◆ **Source records**:
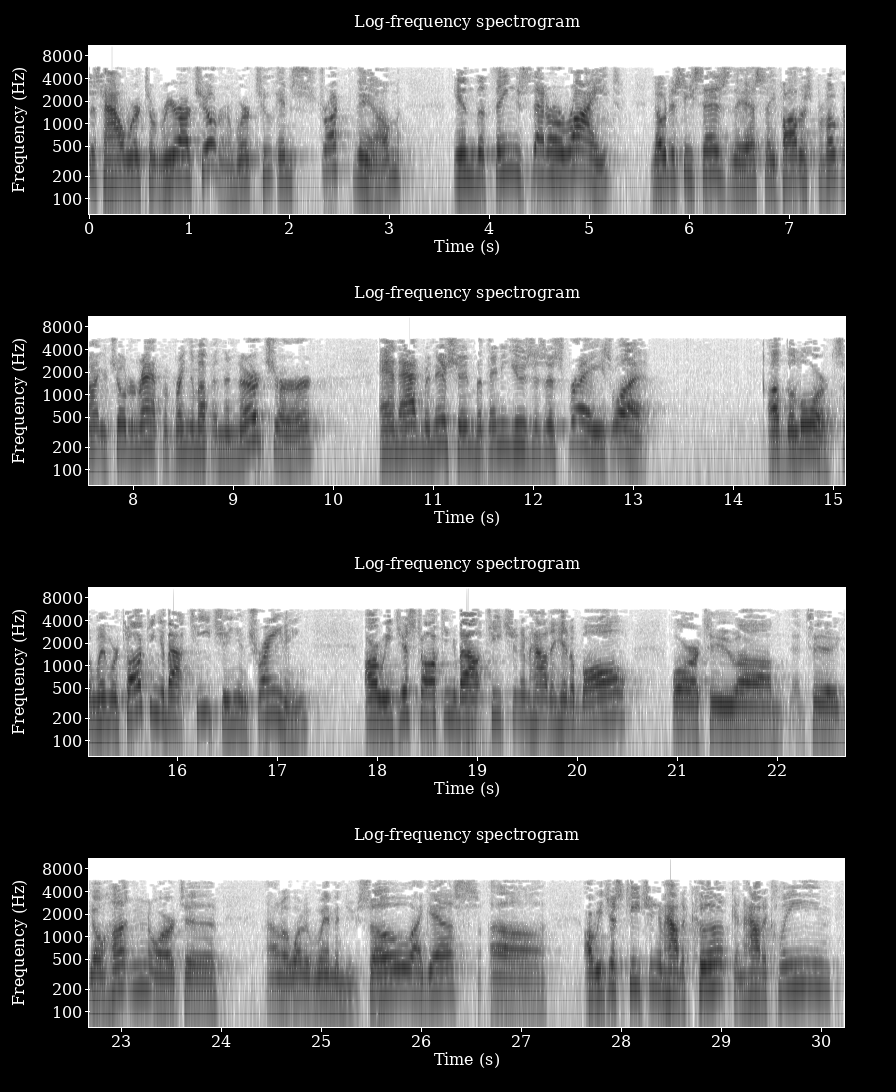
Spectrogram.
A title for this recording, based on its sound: Ketha Heights Baptist Church ~ Live Broadcast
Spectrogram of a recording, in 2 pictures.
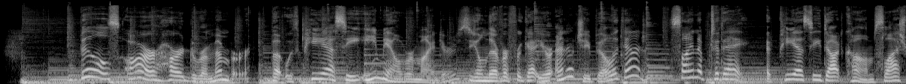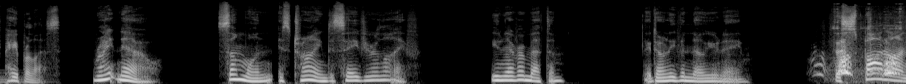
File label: Commercial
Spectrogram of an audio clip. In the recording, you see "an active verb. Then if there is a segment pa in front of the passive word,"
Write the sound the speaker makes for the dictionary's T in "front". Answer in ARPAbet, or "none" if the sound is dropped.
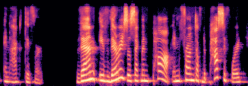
T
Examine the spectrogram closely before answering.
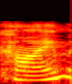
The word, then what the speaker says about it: chyme: The resulting semi-fluid mixture is called chyme, and that's spelled C-H-Y-M-E.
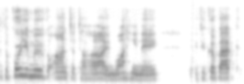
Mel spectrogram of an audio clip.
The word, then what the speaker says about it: Taha'a: we say Moorea, but it's actually Moorea and Taha'a.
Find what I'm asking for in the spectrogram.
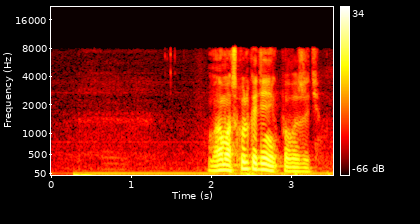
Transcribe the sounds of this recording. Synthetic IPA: maməskolʲkədʲenʲɪk̚pəlˠɐʐɨtʲ

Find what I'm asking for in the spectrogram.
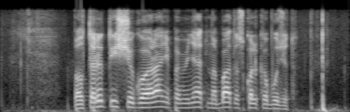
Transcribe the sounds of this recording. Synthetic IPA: pəlˠt̪ɐɾɨt̪ɨsʲɪt͡ɕːɪɡʊɐɾanʲɪpəmʲɪnʲæt̪ʲnɐbat̪ɨsko̞lʲkəbudʲɪt̪

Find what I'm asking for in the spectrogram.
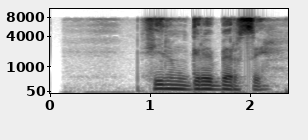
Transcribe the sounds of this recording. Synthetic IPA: filmɡɾebeɾse

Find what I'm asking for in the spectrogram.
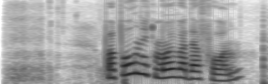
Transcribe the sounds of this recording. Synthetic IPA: pɐpolˠnʲɪtʲmojvɐd̪ɐfon

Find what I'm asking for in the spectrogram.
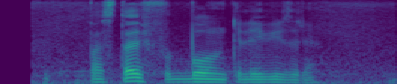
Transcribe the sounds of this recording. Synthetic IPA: pɐst̪afʲfʲfʊd̪̚bolˠnətʲɪlʲɪvʲizəɾʲɪ

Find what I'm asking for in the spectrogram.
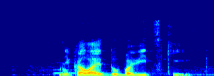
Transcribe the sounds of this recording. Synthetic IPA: nʲikalˠajd̪ubavʲit̪skʲḭj

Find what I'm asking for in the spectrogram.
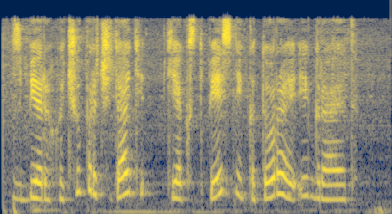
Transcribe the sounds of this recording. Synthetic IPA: zbʲerxɐt͡ɕupɾət͡ɕɪ̥t̪atʲtʲːe̞kst̪pʲesʲnʲɪkɐt̪o̞ɾɨjəʔɪɡɾajɪt̪

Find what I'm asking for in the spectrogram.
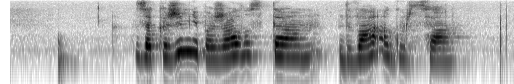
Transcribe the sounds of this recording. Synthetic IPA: zakʰaʐɨmnʲepaʐalˠust̪ʰɐdvaʔaɡʷʊrt͡sʰa

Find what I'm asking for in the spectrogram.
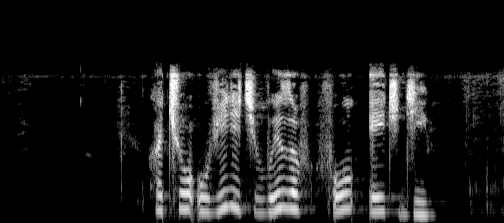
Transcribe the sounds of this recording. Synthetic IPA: xat͡ʃʰuʔuvʲidʲitʰʲvɨzɐvfulˠejt͡ʃʰdi

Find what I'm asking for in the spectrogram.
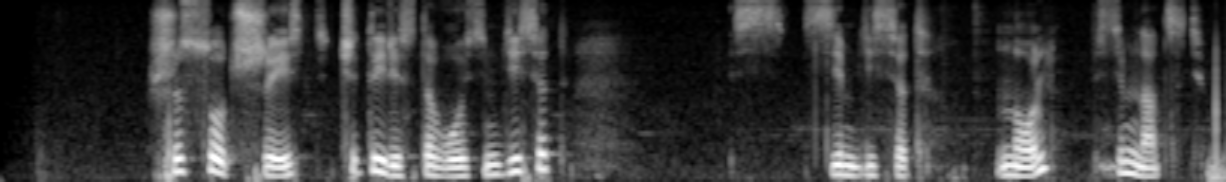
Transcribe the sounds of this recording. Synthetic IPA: ʂɨsːot̪ʂɛsʲtʲt͡ɕɪt̪ɨɾʲɪst̪əvosʲɪmʲdʲɪsʲət̪ | sʲemdʲɪsʲət̪ | nolʲ | sʲɪmnat̪sɨ̥tʲ

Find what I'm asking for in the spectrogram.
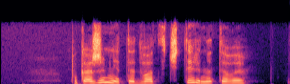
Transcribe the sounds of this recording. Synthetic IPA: pə̥kaʐɨmnʲet̪ɛd̪vat̪t͡sːə̥t̚ʲt͡ɕːɪ̥t̪ɨɾʲɪnət̪ɛvɛ

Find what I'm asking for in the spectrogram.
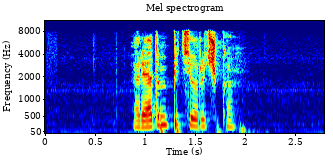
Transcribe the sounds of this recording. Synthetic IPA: ɾʲad̪əmpʲɪtʲoɾət͡ɕkə

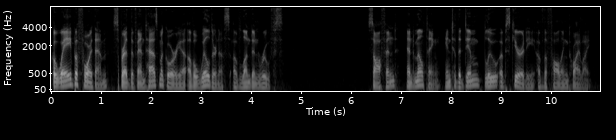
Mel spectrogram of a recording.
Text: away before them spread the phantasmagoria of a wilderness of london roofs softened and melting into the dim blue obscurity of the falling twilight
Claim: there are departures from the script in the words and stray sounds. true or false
false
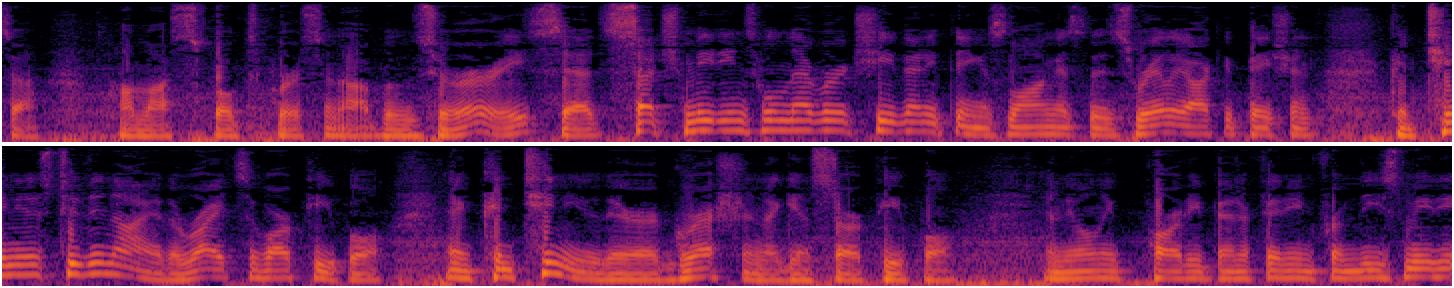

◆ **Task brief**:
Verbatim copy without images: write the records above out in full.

◆ **Exercise solution**:
Spectrogram.
A title for this recording, based on its sound: Ketha Heights Baptist Church ~ Live Broadcast
Spectrogram of a recording, in 2 pictures.
File label: Commercial
Spectrogram of an audio clip. In the recording, you see "an active verb. Then if there is a segment pa in front of the passive word,"
Write the sound the speaker makes for the dictionary's T in "front". Answer in ARPAbet, or "none" if the sound is dropped.
T
Examine the spectrogram closely before answering.
The word, then what the speaker says about it: chyme: The resulting semi-fluid mixture is called chyme, and that's spelled C-H-Y-M-E.
Mel spectrogram of an audio clip.
The word, then what the speaker says about it: Taha'a: we say Moorea, but it's actually Moorea and Taha'a.
Find what I'm asking for in the spectrogram.
Transcribe the sounds of this recording. Synthetic IPA: maməskolʲkədʲenʲɪk̚pəlˠɐʐɨtʲ

Find what I'm asking for in the spectrogram.
Transcribe the sounds of this recording. Synthetic IPA: pəlˠt̪ɐɾɨt̪ɨsʲɪt͡ɕːɪɡʊɐɾanʲɪpəmʲɪnʲæt̪ʲnɐbat̪ɨsko̞lʲkəbudʲɪt̪

Find what I'm asking for in the spectrogram.
Transcribe the sounds of this recording. Synthetic IPA: filmɡɾebeɾse

Find what I'm asking for in the spectrogram.
Transcribe the sounds of this recording. Synthetic IPA: pɐpolˠnʲɪtʲmojvɐd̪ɐfon

Find what I'm asking for in the spectrogram.
Transcribe the sounds of this recording. Synthetic IPA: pɐst̪afʲfʲfʊd̪̚bolˠnətʲɪlʲɪvʲizəɾʲɪ

Find what I'm asking for in the spectrogram.
Transcribe the sounds of this recording. Synthetic IPA: nʲikalˠajd̪ubavʲit̪skʲḭj

Find what I'm asking for in the spectrogram.
Transcribe the sounds of this recording. Synthetic IPA: zbʲerxɐt͡ɕupɾət͡ɕɪ̥t̪atʲtʲːe̞kst̪pʲesʲnʲɪkɐt̪o̞ɾɨjəʔɪɡɾajɪt̪

Find what I'm asking for in the spectrogram.
Transcribe the sounds of this recording. Synthetic IPA: zakʰaʐɨmnʲepaʐalˠust̪ʰɐdvaʔaɡʷʊrt͡sʰa

Find what I'm asking for in the spectrogram.
Transcribe the sounds of this recording. Synthetic IPA: xat͡ʃʰuʔuvʲidʲitʰʲvɨzɐvfulˠejt͡ʃʰdi

Find what I'm asking for in the spectrogram.
Transcribe the sounds of this recording. Synthetic IPA: ʂɨsːot̪ʂɛsʲtʲt͡ɕɪt̪ɨɾʲɪst̪əvosʲɪmʲdʲɪsʲət̪ | sʲemdʲɪsʲət̪ | nolʲ | sʲɪmnat̪sɨ̥tʲ

Find what I'm asking for in the spectrogram.
Transcribe the sounds of this recording. Synthetic IPA: pə̥kaʐɨmnʲet̪ɛd̪vat̪t͡sːə̥t̚ʲt͡ɕːɪ̥t̪ɨɾʲɪnət̪ɛvɛ

Find what I'm asking for in the spectrogram.
Transcribe the sounds of this recording. Synthetic IPA: ɾʲad̪əmpʲɪtʲoɾət͡ɕkə

Mel spectrogram of a recording.
Text: away before them spread the phantasmagoria of a wilderness of london roofs softened and melting into the dim blue obscurity of the falling twilight
Claim: there are departures from the script in the words and stray sounds. true or false
false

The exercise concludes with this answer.